The human brain is an incredibly complex system of cells and chemicals – so complex, in fact, that researchers still have much to learn about its inner workings. The good news is that in recent years, scientists have determined that this remarkable organ continues to grow and change throughout the lifespan, even when damage is caused by substance abuse and addiction.
How Addiction Harms the Brain
In simple terms, the brain uses chemicals called neurotransmitters to send messages from cell to cell, with specialized receptors in place to interpret those messages. Scientists believe the brain contains about 100 different types of neurotransmitters, each with a highly specialized function.
Trouble begins when drugs and alcohol interrupt this carefully balanced system – especially the release of dopamine, a brain chemical that plays an important role in pleasure and reward, as well as sleep, learning, memory, attention and mood.
Dopamine is released every time you engage in pleasurable activity, including eating, having sex, running, or even watching your favorite sports team. However, pleasure associated with drugs and alcohol can trigger the release of up to 10 times more dopamine than natural rewards. Damage begins when the brain is flooded with abnormally high amounts of dopamine.

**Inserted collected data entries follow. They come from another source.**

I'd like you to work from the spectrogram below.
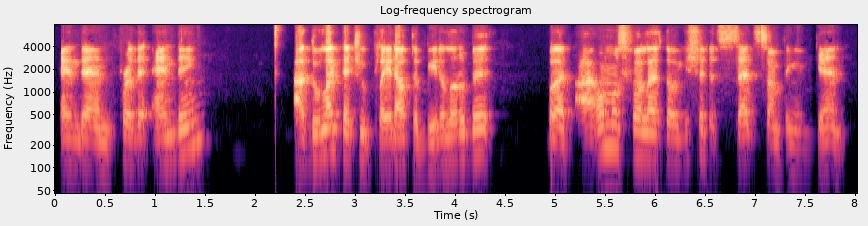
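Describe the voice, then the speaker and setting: A man's voice: mid-range voice, normal speed, bright, forceful tone, rough recording. A man giving loose, chatty feedback on a song during an online review stream. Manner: loose and chatty, leans on "you know what I'm saying". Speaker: music reviewer. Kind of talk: casual review chat on a live stream. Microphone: online call.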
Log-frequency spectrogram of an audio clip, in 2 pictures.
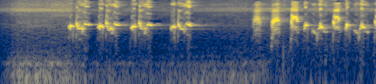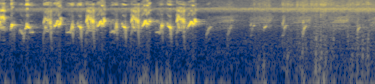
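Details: Red-whiskered bulbul, bông type, singing: a few clear whistled phrases, then a lively run of quick warbling, chirpy notes repeated rapidly for several seconds over a low background rumble.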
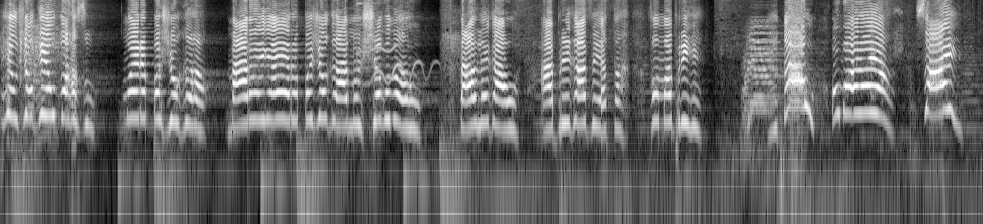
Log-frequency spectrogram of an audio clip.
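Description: A cartoonish character voice talks at a moderate pace with faint music in the background. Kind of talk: kids cartoon voice. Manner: excitable, jumpy, shouting.

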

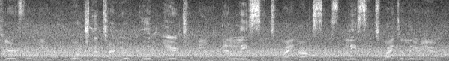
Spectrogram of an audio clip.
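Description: Loud background noise fills a dry recording with no echo as a man speaks. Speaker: yoga teacher. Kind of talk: slam poetry reading. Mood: earnest, emotional, vulnerable. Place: waterside.

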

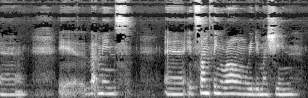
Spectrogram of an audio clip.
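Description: A woman speaks at medium pitch with a non-native accent. Her somewhat breathy, dark, mellow voice stays monotone and flat. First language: not English. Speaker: vlogger. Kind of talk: casual monologue to camera. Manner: halting, many fillers.

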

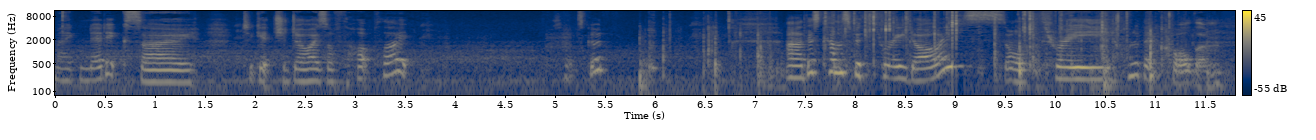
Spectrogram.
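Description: A woman speaks at a very slow pace with long, frequent pauses. Loud background noise sits behind her. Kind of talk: casual unboxing commentary. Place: home room. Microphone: camera far.

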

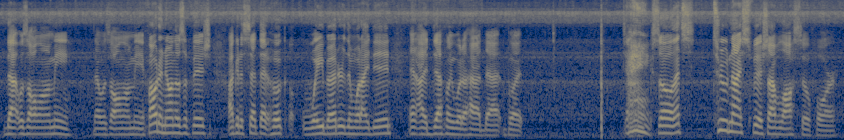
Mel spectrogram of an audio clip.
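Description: With ordinary pitch variation, a man talks at a fairly quick pace in a dry sound without echo, with light background noise behind him. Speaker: fishing vlogger. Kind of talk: casual vlog chat. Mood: frustrated after losing fish. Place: waterside.

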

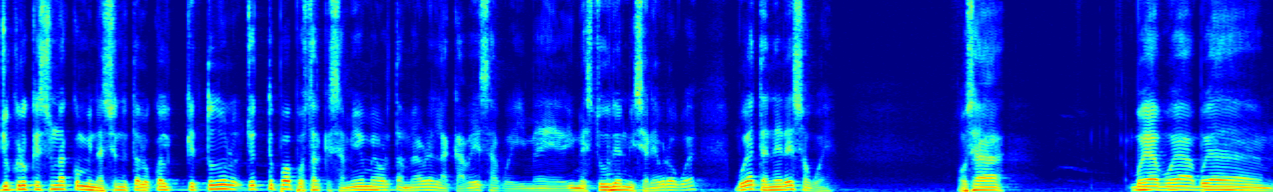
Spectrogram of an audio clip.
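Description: Against a quiet background, a man with a dark, mellow tone and medium pitch talks at a moderate pace with ordinary pitch variation and long, frequent pauses. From Mexico. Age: 30s. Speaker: sports broadcaster and American football coach; American football coach. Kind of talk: casual interview. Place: studio. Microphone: studio mic.

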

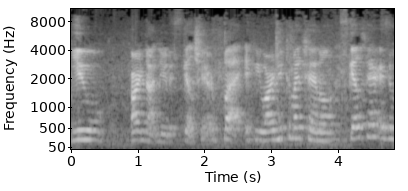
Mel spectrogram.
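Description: A woman at a moderate pace with audible room echo and light background noise. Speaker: vlogger. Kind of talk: casual vlog chat, sponsor read. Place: kitchen. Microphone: camera far.

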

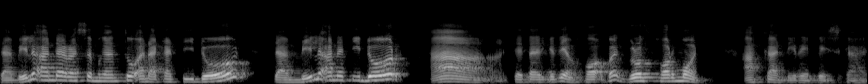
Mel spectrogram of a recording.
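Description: A man at a fairly slow pace with very wide pitch swings against a quiet background. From Malaysia, Melaka; Malaysia. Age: 40s. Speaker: parenting trainer and former radio DJ; parenting course trainer. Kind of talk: online workshop talk. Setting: video call. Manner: animated. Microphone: video call.

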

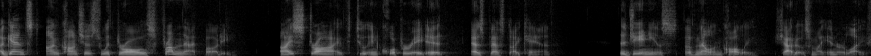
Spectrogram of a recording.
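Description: Speaking at a very slow pace, a woman with an American accent swings widely in loudness. The background is quiet. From US, central Pennsylvania. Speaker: English and gender studies professor, keynote speaker; gender studies professor, keynote speaker. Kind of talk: lecture read from a prepared text. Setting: lecture hall with audience. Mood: reflective, measured.

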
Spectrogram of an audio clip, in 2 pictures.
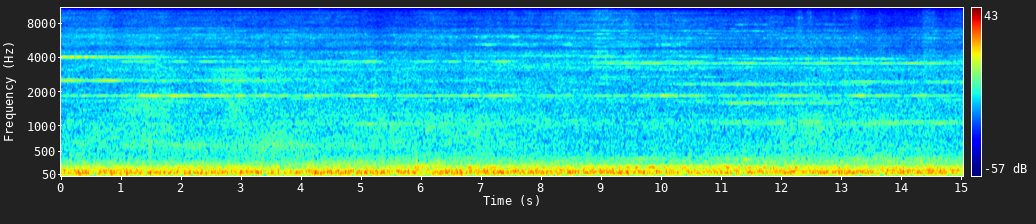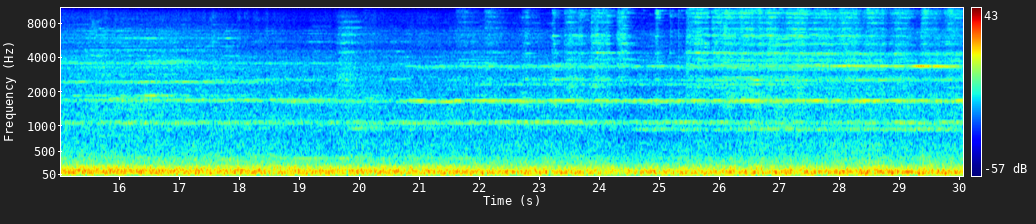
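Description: Loaded freight cars rolling around a tight curve. A steady low rumble from the wheels runs under thin, high-pitched wheel flange squeals that come and go.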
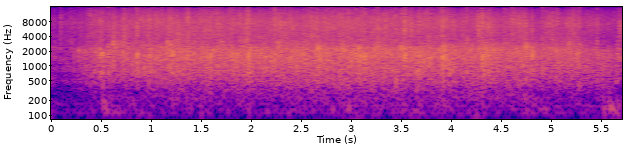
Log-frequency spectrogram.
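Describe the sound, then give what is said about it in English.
Steady applause from an audience welcoming a speaker back to the stage, dense and loud throughout almost six seconds without pause. “I want to invite you to put your hands together now and welcome back Dr. Ross Grant.”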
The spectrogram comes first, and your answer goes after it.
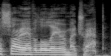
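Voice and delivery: dainty, prim, terribly proper, overly polite manner. Mocking someone who apologizes for burping: imitating an overly polite person. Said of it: "someone trying to be very polite".

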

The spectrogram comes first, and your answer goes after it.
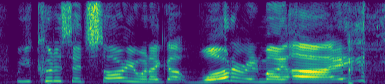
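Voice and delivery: put-on teary, very high, drawn-out whine. Retelling drying her off after a bath, speaker quotes her: imitating someone crying a little. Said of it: "And she's crying a little bit".

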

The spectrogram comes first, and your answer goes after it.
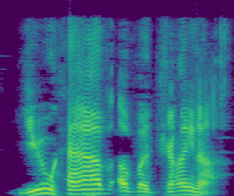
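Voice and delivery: normal talking voice

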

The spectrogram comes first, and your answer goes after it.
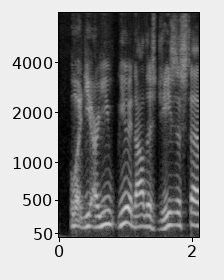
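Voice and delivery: scoffing tone dripping with sarcasm. Imitating someone who mocks a follower of Jesus: imitating a sarcastic tone. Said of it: "have you ever had anybody speak to you that way?".

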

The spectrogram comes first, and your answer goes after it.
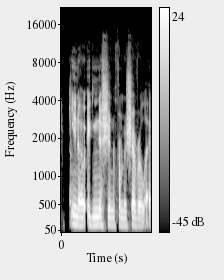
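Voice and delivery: ordinary delivery

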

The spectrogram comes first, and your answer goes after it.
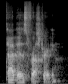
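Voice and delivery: acted, utterly flat, hushed, breathy, understated deadpan. Quoting the game's color commentator reacting to a stat, imitating deadpan delivery. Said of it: "just very deadpan says".

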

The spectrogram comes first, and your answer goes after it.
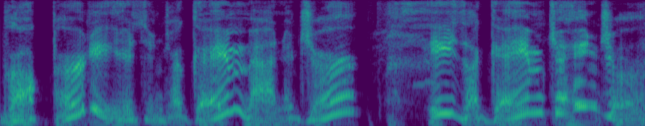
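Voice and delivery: mock puppet character voice. Asked to show what they've got, giving football analysis in a Grover-like Muppet voice. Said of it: "That's Grover".

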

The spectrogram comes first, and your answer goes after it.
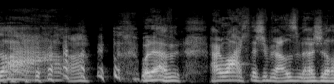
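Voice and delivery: high, anguished, pained outcry. Acting out a patient on a stretcher in a sketch idea: screaming on a stretcher. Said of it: "He's screaming".

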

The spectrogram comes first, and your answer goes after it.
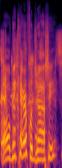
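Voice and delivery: put-on very high, old-timey 1920s flapper voice. Quoting a mother's warning to her son: old-timey 1920s flapper voice. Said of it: "like a flapper from the 19th, the roaring 20s".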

The brain works hard to adjust and restore balance, but the release of dopamine continues every time the substance is used. Soon, the brain becomes tolerant of the substance and pleasurable feelings are no longer possible; larger amounts of dopamine are needed to simply avoid painful withdrawal.

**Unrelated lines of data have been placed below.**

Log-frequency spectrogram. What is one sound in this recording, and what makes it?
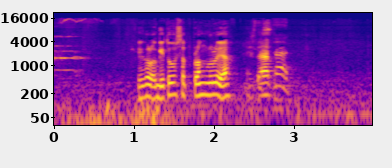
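A boy speaks brightly nearby.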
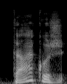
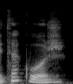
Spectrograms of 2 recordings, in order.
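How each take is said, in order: First: "також" stressed on "та"; first-syllable stress. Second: "також" stressed on "кож"; second-syllable stress. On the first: Teacher showing a double stress, "також" stressed on "та". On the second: Teacher showing a double stress, "також" stressed on "кож". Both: Shown as a demonstration. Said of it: "двояке наголошування нормативне".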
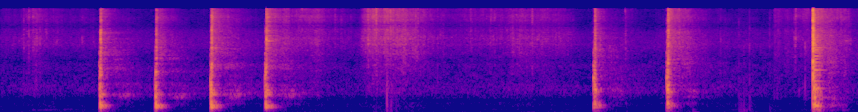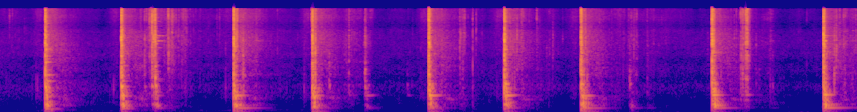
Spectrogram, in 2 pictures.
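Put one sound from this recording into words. A machete chops repeatedly into a bamboo stalk with sharp hollow knocks.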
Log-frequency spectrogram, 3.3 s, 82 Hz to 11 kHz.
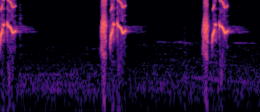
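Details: Sooty-headed bulbul lure call used to draw other bulbuls in: three bursts about 1.3 seconds apart, each a short scratchy onset followed by bright, slurred whistled notes falling in pitch, over a quiet background hum.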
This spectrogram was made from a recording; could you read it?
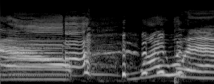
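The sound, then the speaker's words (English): A voice imitates a Godzilla roar: a long, loud, strained wail with a raspy, shrieking edge. It breaks briefly a few times and wavers in pitch for about two seconds. “What's a Godzilla noise? A roar?”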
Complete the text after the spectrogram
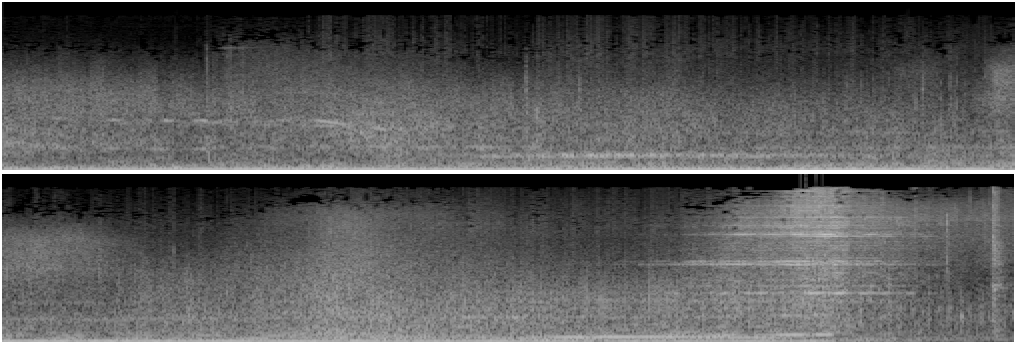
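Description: Loud explosions boom and rumble one after another.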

Damage isn’t limited to use of one certain substance, as all drugs eventually travel to the brain, including prescription medications and even over-the-counter aspirin or cough syrup.
Symptoms of damage to the brain may include confusion, poor concentration and memory loss, lack of coordination, low sex drive, fatigue, apathy, dizziness, depression, lowered cognitive abilities, hallucinations, aggression, violent behavior, mood swings and poor judgment. Long-term use of drugs and alcohol has been linked to a higher incidence of Parkinson’s disease.

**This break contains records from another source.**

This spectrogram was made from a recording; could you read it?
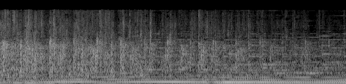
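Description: Steady applause from an audience at a Commonwealth Club of California event, many hands clapping in a dense, continuous patter at a fairly loud level, with a low musical tone sustained underneath.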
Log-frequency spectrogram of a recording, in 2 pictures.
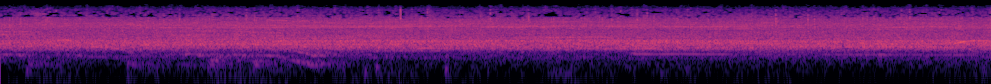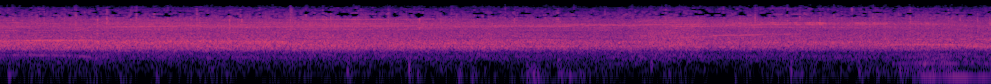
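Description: A basketball crowd roars steadily and loudly for about twenty seconds as Caitlin Clark becomes the all-time leading scorer in women's college basketball in a game against Michigan, a dense, unbroken wash of cheering and screaming that never fades, with no clear voices standing out.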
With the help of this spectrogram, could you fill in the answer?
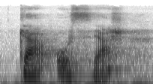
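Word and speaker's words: Koch: k o C H c'est la prononciation allemande si vous la prononcez à la française c'est coche je suppose mais voilà le système de corps donc kooch donc il existe astrotème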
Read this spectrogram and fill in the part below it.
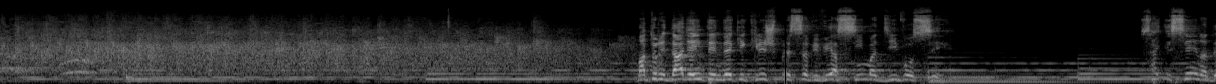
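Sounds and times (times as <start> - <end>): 
audience applause: 0.0 - 6.6
sustained low keyboard chords: 0.0 - 12.1
speech: 6.4 - 9.6, 11.8 - 12.1.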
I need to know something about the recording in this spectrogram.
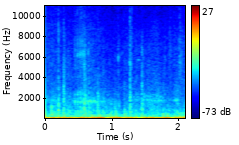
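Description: Footsteps of several people walking, a scatter of light irregular steps over a steady low rumble of handheld-camera movement.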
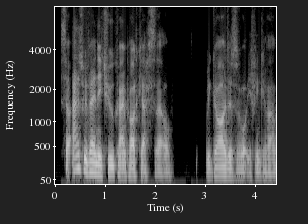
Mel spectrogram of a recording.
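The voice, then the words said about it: Northern English accent. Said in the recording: “it's nice to hear a Northern accent on a podcast ... it was for the pair of us”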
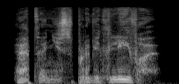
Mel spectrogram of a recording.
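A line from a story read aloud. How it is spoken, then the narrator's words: Whisper. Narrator (Russian): прошептал он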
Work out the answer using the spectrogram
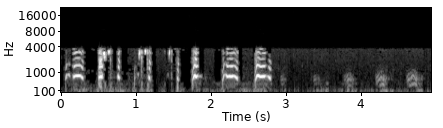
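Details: Barred owl pair at a nest box at night in March 2026, the male bringing late-night food to the female incubating three eggs; a burst of loud, harsh, barking hoots in quick succession, then softer scattered notes.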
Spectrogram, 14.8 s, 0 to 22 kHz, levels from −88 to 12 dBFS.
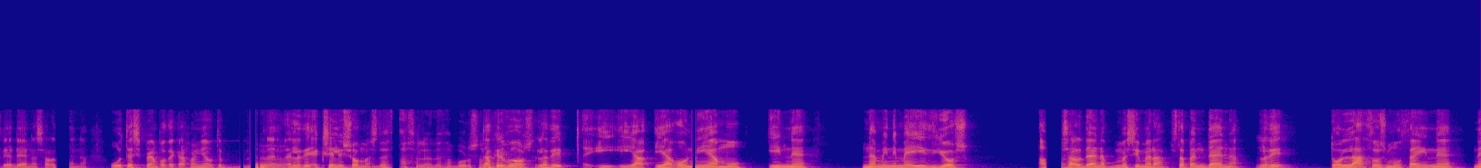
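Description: Packet loss on an ADPCM call cuts hard silent holes into the speech at 0.56–0.72 s, 2.40–2.68 s after "χρόνια ούτε", 3.92–4.08 s before "δεν θα μπορούσα να", 6.92–6.97 s before "μου είναι να μην", and 10.46–10.68 s. Each hole is two to seven packets. After each one the decoder's predictor and step size no longer match the sender's, so the speech returns slightly distorted. It settles within tens of milliseconds.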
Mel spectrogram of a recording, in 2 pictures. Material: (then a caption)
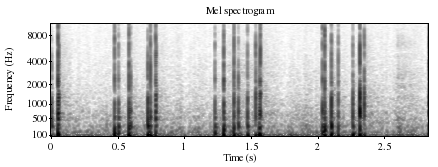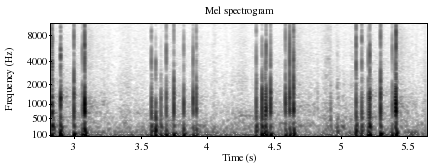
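Plastic. Long red nails tap and scratch a green plastic container lid, making quick, dry clicks in small clustered bursts that die away at once. Between the taps, soft scratching and a low rumble stay underneath, all at a quiet level.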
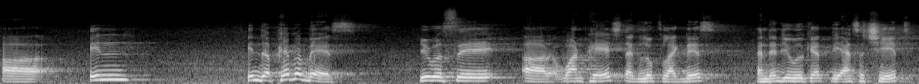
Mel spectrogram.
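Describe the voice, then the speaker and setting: A man's voice: fairly high pitch, slow. Thai-accented male teacher in an echoey hall. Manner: relaxed, checks in with "right?" and "okay?". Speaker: IELTS writing teacher. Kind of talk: classroom lecture. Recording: echoey hall, dull sound, faint hiss.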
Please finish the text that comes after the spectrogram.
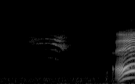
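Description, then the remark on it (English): Two pet cats, Booty and Junior, yowling at each other in a scuffle: a thin, faint meow first, then a sudden loud, harsh yowl. “What's up these cats' asses, man?”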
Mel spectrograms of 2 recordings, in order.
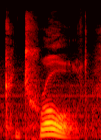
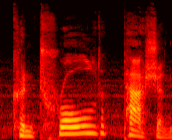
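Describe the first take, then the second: First: Said in the usual way. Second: Controlled drawn out high and slow; stress on controlled. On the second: Shown as a demonstration. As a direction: lean hard on controlled, stretch it slowly. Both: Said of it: "That is an important word here".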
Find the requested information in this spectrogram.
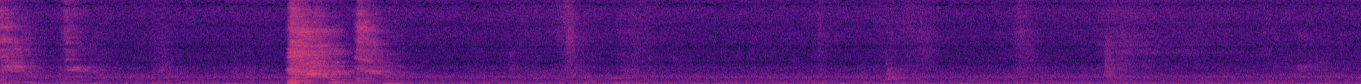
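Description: A single short cough over steady low room hum, then quiet.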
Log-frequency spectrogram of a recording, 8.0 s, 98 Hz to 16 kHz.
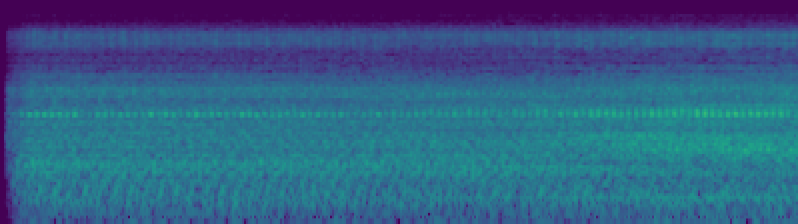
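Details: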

How You Can Help
Most brain damage due to use of drugs and alcohol can be fully or partially reversed. Healing the brain takes time, patience and persistence, but there are things you can do to ensure the process moves along as smoothly as possible:
- Seek drug and alcohol addiction treatment or rehab, as there’s no way for the brain to heal while toxic substances are still in the body. The longer you wait, the more difficult it will be for the brain to repair itself.
- Don’t attempt to detox on your own. Seek the help of a detox center or qualified treatment center.
- Learn mindfulness meditation or yoga, which can make you more aware of your thoughts and actions and help you learn less harmful ways of coping with stress and anxiety.
- Reward your brain with healthy activities that promote brain growth and development. There are countless ways of accomplishing this. For example, do puzzles, learn a new skill, take a class or play a musical instrument. Like a muscle, the brain becomes stronger with exercise.
- Read a good book or magazine, as reading exercises the brain and minimizes stress. You may find it difficult to concentrate at first, but with time, it will become easier to focus.
- Eat a healthy diet. It isn’t necessary to be extreme, but try to eat foods in their natural state as much as possible. Incorporate healthy oils and proteins such as fish, cheese, eggs or grass-fed meat. Include brain-healing foods such as broccoli, leafy green vegetables, oatmeal, wheat germ, celery, berries, beans, nuts and seeds or turmeric.
- Get enough sleep, as the brain has a harder time healing if you feel exhausted. People in recovery often need eight to 10 hours per night, and sometimes a nap during the day.
- Get plenty of exercise, but start slowly.
- Spend time with supportive friends and family. Make time for fun.